Romance at the Carloway Show

Last year’s Carloway Show was a washout.  This year’s was bathed in sunshine, and that, added to the prospect of meeting people you hadn’t seen for years, plus the delights of burgers and candy-floss, was enough to attract some 2,000 visitors to what is now the best window on crofting in the Western Isles.

Which means that it is a snapshot of change.  An agricultural show is not a museum, and there are now no prizes for the best butter or the best crowdie, or even for the best cows.  Milch kine were conspicuous only by their absence, and those who bemoan their passing should remember that crofters kept cows not for the fun of it but because they had to.  Besides, even a modestly productive cow yields far more milk than any one family needs for domestic consumption; and dairy farming on a grander scale is a mug’s game.  You would need very special genes to be willing to rise at half-past three in the morning and then sell the milk to Tesco’s for less than the cost of feeding.

Mind you, cows could sometimes be the occasion for the utterance of profound wisdom, as when an old preacher rebuked a young one for an inordinately long sermon.  “How,” he asked, “would you like to be a cow waiting to be milked?”

But if there were no milch kine there were some other fascinating cattle: Highland cattle, for the most part, and this itself a symbol of change.  None of these grazed the machairs of Ness in my childhood.  We saw them only in pictures.  Now they’re making a welcome comeback, partly because they’re cherished as an exotic breed, and partly because they make excellent mothers for cross-bred calves (which no doubt explains why the wise crofters of Uist have invested so heavily in them).

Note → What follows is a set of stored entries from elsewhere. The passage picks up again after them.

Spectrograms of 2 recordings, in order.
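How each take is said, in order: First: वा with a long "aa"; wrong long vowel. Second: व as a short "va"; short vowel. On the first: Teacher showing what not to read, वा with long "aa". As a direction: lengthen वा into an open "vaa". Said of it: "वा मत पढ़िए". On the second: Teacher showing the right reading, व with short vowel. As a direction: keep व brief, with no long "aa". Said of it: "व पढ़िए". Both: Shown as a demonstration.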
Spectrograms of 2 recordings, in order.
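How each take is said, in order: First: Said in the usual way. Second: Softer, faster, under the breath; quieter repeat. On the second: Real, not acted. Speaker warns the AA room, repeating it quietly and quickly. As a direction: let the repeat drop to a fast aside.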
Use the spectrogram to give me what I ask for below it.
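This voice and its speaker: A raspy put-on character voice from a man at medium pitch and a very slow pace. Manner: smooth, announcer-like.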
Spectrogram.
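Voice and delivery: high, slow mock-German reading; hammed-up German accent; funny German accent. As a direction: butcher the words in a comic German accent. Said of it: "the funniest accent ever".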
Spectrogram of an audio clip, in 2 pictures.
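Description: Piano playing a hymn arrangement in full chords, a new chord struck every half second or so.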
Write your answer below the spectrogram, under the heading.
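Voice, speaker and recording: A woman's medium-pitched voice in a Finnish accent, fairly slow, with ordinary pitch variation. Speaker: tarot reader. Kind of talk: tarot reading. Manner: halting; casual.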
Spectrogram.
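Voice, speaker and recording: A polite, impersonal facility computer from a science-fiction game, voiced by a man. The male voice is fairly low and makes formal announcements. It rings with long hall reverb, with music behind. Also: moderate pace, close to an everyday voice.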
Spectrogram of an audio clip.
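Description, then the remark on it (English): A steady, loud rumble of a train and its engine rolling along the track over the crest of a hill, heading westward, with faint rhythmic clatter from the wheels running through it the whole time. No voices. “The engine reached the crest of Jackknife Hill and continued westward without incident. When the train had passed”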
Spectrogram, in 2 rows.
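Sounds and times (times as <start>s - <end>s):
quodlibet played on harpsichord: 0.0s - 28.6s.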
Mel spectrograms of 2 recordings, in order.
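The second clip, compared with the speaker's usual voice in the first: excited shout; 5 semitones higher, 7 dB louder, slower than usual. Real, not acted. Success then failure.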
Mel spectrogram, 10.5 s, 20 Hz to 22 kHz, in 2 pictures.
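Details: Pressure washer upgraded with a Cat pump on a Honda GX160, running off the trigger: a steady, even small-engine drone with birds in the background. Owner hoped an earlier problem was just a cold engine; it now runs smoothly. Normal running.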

I chose the outstanding beauty among those on show and went to chat her up, only to discover that she couldn’t see me through the hair that covered both her eyes.   This was no use.  I wanted to talk eye-ball to eye-ball.  I tried, with the utmost tenderness, to push the hair aside, but to no avail: no sign of an eye.  This, clearly, was an unusual female, meticulous in grooming her hair, but quite indifferent to “doing” her beguiling eyes.  But then, I suppose mascara wouldn’t do much for a Highland cow.

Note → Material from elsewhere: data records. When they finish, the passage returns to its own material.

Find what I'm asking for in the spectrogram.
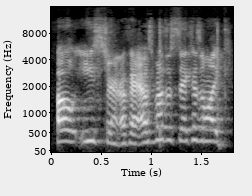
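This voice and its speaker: A woman's voice: high voice, very fast, sharp tone. A young woman from Virginia chatting casually on a livestream, rambling with many fillers and restarts. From Virginia, USA. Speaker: livestream co-host. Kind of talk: casual chat.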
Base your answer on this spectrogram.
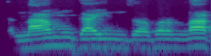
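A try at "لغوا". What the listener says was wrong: গাইন না, গইন।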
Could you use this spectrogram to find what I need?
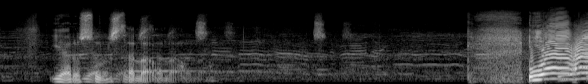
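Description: A man sings loudly into a microphone, heard through loudspeakers with echo.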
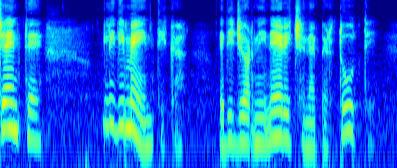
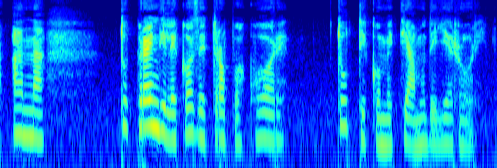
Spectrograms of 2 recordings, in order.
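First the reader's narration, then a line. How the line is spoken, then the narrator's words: Very gentle. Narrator (Italian): le disse con grande dolcezza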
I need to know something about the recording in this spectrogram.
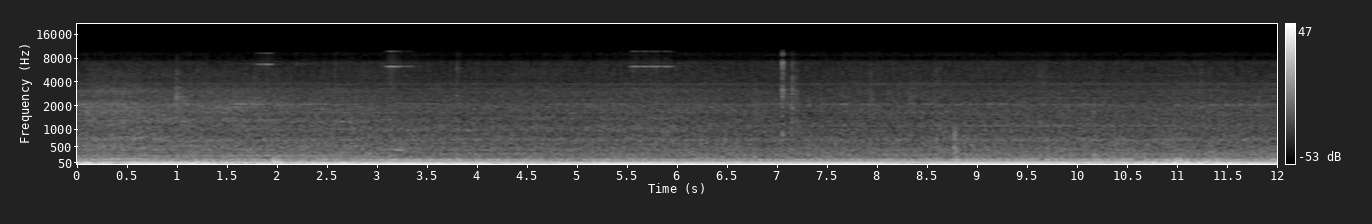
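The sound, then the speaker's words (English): A steady, heavy low engine rumble of safari vehicles idling and driving close by, four cars with a fifth coming up behind, continuous throughout with slight swells, with no voices and only faint outdoor background above it. “There's four cars at the moment. There's a fifth one coming up behind.”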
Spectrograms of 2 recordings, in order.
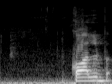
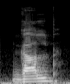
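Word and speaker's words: قلب: কলব অর্থ হার্ট, কলব অর্থ হার্ট, ইংলিশ হার্ট। কলব অর্থ হার্ট, কলব অর্থ হার্ট অথবা গাল্ব বলতে পারেন, কারণ এরা কপকে গ উচ্চারণ করে।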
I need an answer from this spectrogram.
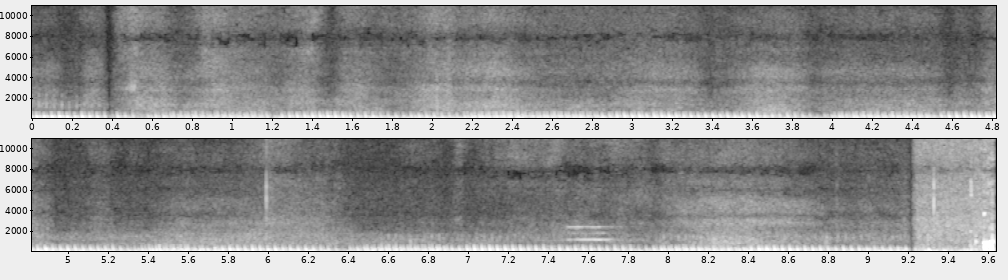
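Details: Sleeping house cat Koyu lets out rare snores, a continuous low throaty rumble rising and falling with each slow breath, fairly even throughout, in a quiet room with a sudden noise at the very end.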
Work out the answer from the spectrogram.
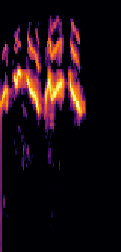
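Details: An Oriental magpie-robin feeding its chicks gives a quick run of five high, thin, sliding, wavering chirps over about a second, then falls silent.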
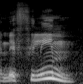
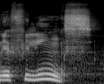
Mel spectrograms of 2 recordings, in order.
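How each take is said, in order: First: The word ends with an m sound. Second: The word ends with an s sound. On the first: The speaker calls it right. "é Nefilim, com M, com men no final" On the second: The speaker calls it wrong. "Não são Nefilims"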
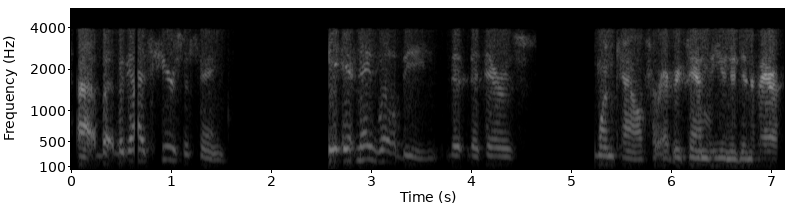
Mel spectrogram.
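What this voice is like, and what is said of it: Southern Alabama accent. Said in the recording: “I'm from Alabama. I come by this accent honestly. I'm, I'm not I'm not putting on airs for you here.”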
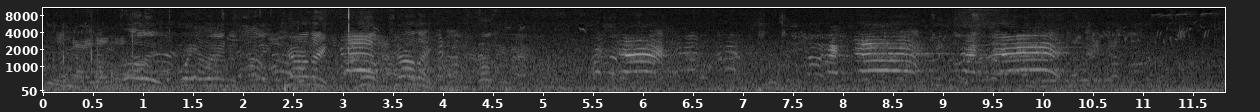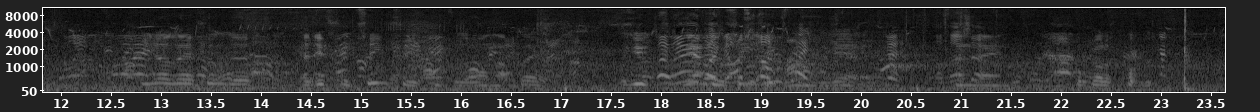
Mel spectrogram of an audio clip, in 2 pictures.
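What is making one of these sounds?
Men shout to each other from across an open field.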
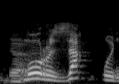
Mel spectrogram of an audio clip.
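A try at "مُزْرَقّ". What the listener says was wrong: Kenapa murzaqun? Hurufnya tertukar. Balik. Hurufnya tak boleh tertukar.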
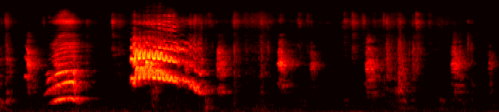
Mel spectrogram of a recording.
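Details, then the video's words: Parrot producing a quick rising-falling squawk followed by a louder, drawn-out screech, then softer chattering notes and scratchy sounds. "Parrot Talking Sounds Videos | Parrot Voice |Parrot Ki Awaaz"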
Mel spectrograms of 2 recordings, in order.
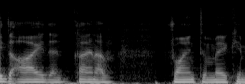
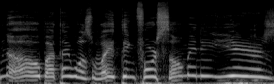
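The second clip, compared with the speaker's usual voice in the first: piercing, very high shriek; 3 dB louder than usual. Voicing a character who screams at the others: screaming. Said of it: "she screams".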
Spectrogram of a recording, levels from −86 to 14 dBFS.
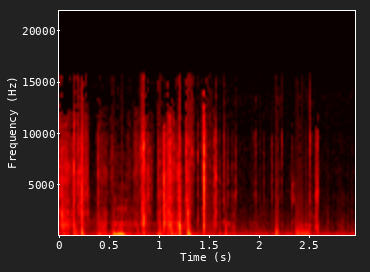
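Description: From start to finish, a block size mismatch (truncated) discards the tail of every block, leaving a 188 Hz buzz and audio running 1.88 times fast at near-normal pitch, which fits 256-sample reads. The waveform shows jumps every 5.3 ms, and the spectrogram shows regular vertical striations.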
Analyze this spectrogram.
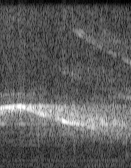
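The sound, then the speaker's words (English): A wailing emergency siren drifts past outside, its steady tone sliding slightly downward as it moves away, over low background rumble with no talking. “I mean, the sirens couldn't be better timed here.”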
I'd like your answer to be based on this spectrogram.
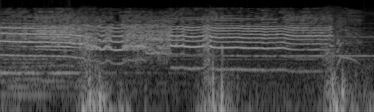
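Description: An aswang creature in a Filipino manananggal animation lets out a fierce, drawn-out shriek, a harsh, high, wavering screech with choked breaks, loud and close, fading slightly at the end.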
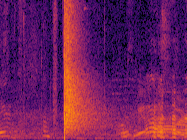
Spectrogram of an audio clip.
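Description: A musket fires with a loud bang that echoes away.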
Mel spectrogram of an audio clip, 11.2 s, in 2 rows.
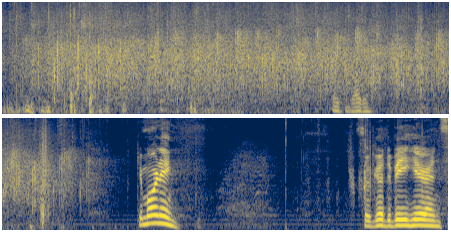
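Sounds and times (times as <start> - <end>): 
audience applause welcoming a guest speaker to the stage: 0.0 - 6.9
speech: 4.1 - 4.8, 7.3 - 7.9, 10.1 - 11.1.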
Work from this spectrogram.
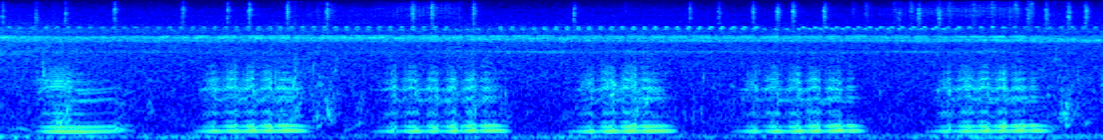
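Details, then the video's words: American bullfrog calls at a lake, offered as relaxing nature ambience: low, throbbing, pulsed notes repeated about every second in steady series, with a constant high insect-like hiss above. "Bullfrog Lake Audio Only"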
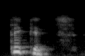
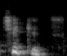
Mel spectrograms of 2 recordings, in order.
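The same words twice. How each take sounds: First: It is said with an American English pronunciation. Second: It is said with a Brazilian Portuguese pronunciation. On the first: The speaker calls it right. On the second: The speaker calls it wrong.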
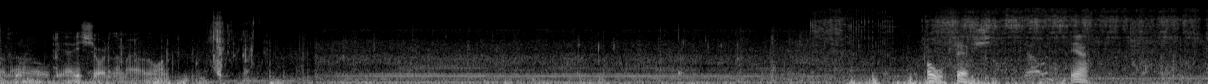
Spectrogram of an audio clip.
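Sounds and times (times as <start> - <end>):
wind rumble on microphone: 0.0 - 12.0
boat motor humming: 0.4 - 12.0.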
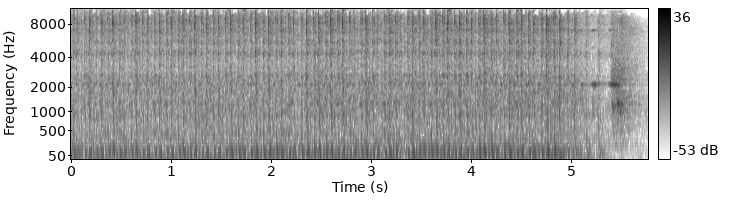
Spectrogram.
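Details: 2005 Kawasaki VN800C V-twin, about 130,000 km, off the road since about 2015: low, loping idle with an even beat about two per second, no knocking or rattles, then shut off.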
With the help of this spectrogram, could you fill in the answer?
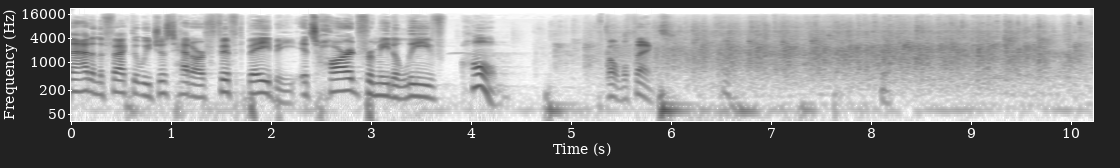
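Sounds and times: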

Heart a little heavy, I left her and made my way to the assorted cattle in the other stalls.  It was then I realised that there were no labels.  I can still tell a cow from a sheep, but I very much want to be able to tell cow from cow and sheep from sheep.  Here I was flummoxed: I couldn’t tell the Suffolk sheep from the Texels (isn’t that pathetic?) and had to take advice from a BBC man from Point (the ultimate in double-edged mortification).  That’s why I needed the labels, and I needed them even more for the cows.  In fact, what I was looking at weren’t cows at all.  They were boy-cattle, or at least they had been, but not the sort my grandfather would have recognised.  They were Charolais and Holstein and Simental: more meat per square inch, but if I didn’t know which was which, how could I place an order?  Labels, please.

I gave the hens a miss, having never had much of a rapport with the creatures.  It’s not only the beaks, and the fear of being hen-pecked, but this curious feeling that if I pick them up and hold them they’ll break.  I did remember once again, however, the wise crofters of South Uist, who have their own special Free Range Eggs co-operative, which supplies the birds (certified), offers supervision and advice, and spearheads the marketing.  Other wise communities would copy.

But the pigs were not to be missed.  Not that I would have wanted to pick them up either, especially the mammy-pig, an enormous sow nursing nine piglets (approximately).  They were without a doubt the most photographed item at the Show.  Yet they also symbolised the more sombre side of animal husbandry.  Livestock are not pets: the adorable little piggies were bred for slaughter.  In the meantime, however, they and their kind would make a splendid job of turning over the acres of fallow ground that now scar so many crofting areas.

I made my way to the horticultural section via the horses.  Again, change.  Once every croft in Carloway had one.  Now there were but three, two of them young Clydesdales, though it’s a puzzle what these splendid animals do, now that there’s neither cart nor plough to pull.  Did they blush at being saddled-up to give wee rides to children?

In the horticultural hall the first thing that struck you was that there was much less produce on show than in previous years.  But something else was obvious, too: there was no level playing-field.  Some of the exhibits were clearly from polytunnels, others from the open field; and while some had been grown for food, many others had been grown for exhibition by master-exhibitors: hence the straight, 14-inch long carrots and the massive be-ribboned onions.  Any crofter who sets out emulate these in his vegetable plot faces the risk of serious depression.

It’s not for me to resolve this tension, but the schoolboy who was “Commended” clearly had little chance against the experts of the polytunnel.  Yet it would be retrograde for the Show’s organisers to discourage the growing of vegetables under cover.  In summer the Western Isles enjoy more hours of daylight than almost any other part of the United Kingdom, and we have to capitalise on this, especially in an age when fresh, locally-sourced produce is at a premium.  Open-air markets, with few overheads, offer convenient outlets; and as a bonus they’re excellent meeting-points.  Milk, we will always need to import, but it’s hard to see why we shouldn’t be self-sufficient in potatoes and courgettes (of which one-a-year will be quite enough for me).

In the meantime, I hope all is well with my long-haired, eye-less Highland beauty.

This article first appeared in the West Highland Free Press on Friday 17 August, 2013.